DATA UNDER STUDY

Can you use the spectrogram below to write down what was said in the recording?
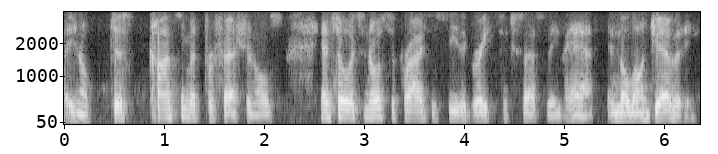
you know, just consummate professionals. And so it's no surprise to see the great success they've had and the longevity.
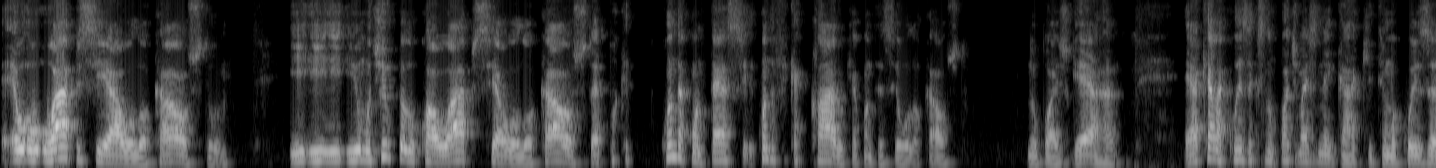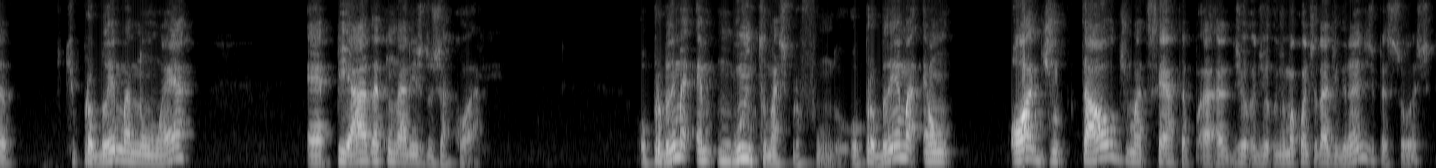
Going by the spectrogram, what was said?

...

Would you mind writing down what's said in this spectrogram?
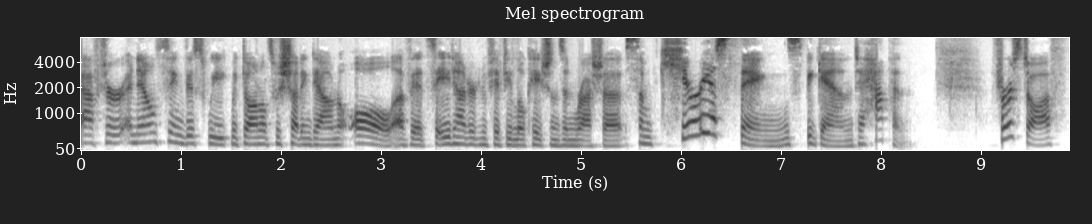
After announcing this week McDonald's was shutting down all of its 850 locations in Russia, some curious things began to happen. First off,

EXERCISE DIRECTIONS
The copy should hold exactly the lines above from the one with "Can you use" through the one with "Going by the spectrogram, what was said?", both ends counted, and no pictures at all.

FINISHED TASK
Can you use the spectrogram below to write down what was said in the recording?
you know, just consummate professionals. And so it's no surprise to see the great success they've had and the longevity.
Going by the spectrogram, what was said?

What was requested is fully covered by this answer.